** THE TASK **
Entries follow. Return each line that contains the word "audio".

---------- THE DATA ----------

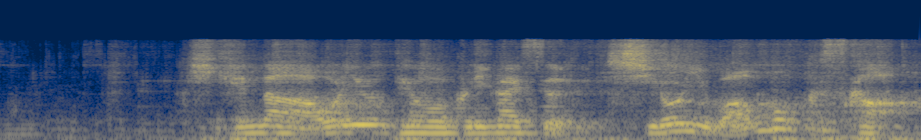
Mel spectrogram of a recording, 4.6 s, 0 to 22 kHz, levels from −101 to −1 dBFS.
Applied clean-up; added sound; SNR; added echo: neural separator model SepFormer DNS4.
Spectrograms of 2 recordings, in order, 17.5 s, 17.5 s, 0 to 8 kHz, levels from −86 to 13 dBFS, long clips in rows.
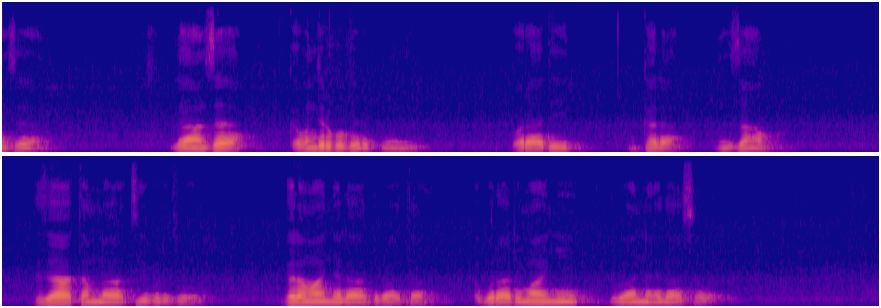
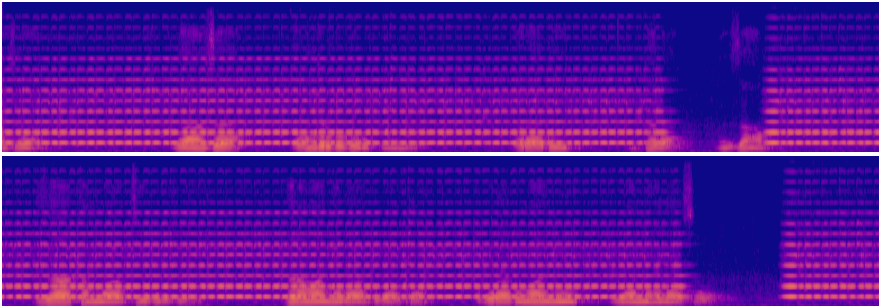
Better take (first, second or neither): first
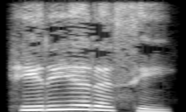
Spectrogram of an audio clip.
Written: ಹಿರಿಯರಸಿ

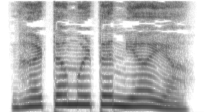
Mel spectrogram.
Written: ಘಟಮಟನ್ಯಾಯ

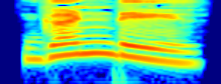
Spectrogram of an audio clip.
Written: ಕಂಡಾಳು

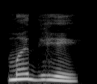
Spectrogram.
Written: ಮಧ್ಯ

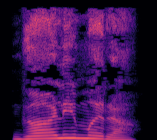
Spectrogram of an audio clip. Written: ಗಲ್ಲುಮರ

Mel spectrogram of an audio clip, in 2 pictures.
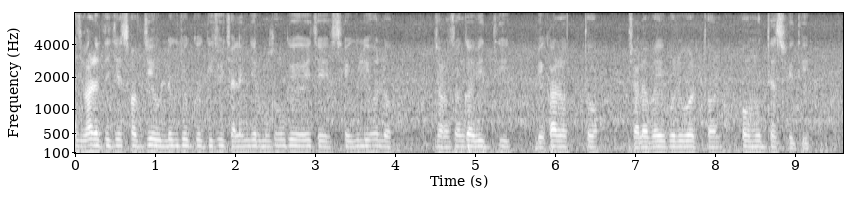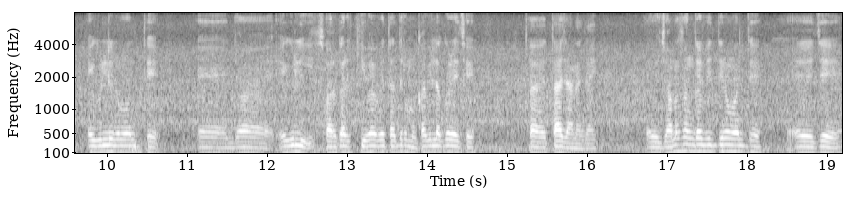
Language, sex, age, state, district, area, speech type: Bengali, male, 18-30, West Bengal, Purba Medinipur, rural, spontaneous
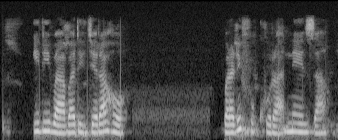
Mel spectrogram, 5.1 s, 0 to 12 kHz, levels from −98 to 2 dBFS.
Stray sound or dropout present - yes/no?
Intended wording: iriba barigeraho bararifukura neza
no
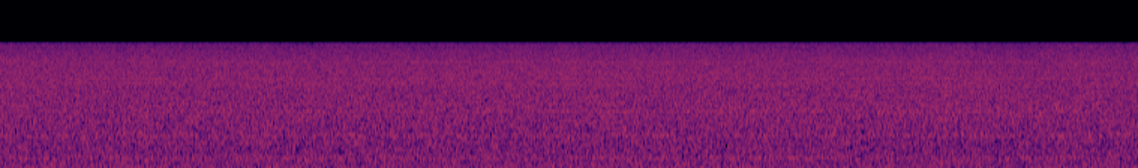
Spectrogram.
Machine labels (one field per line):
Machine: fan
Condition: abnormal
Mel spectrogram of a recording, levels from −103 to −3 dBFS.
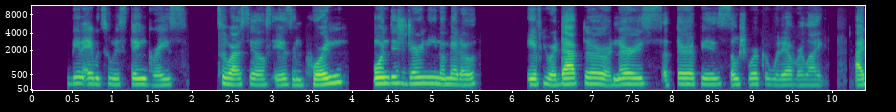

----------

** EXERCISE ANSWER **
Spectrogram of an audio clip.
Spectrogram of an audio clip.
Spectrogram of an audio clip. Written: ಗಲ್ಲುಮರ
Mel spectrogram of an audio clip, in 2 pictures.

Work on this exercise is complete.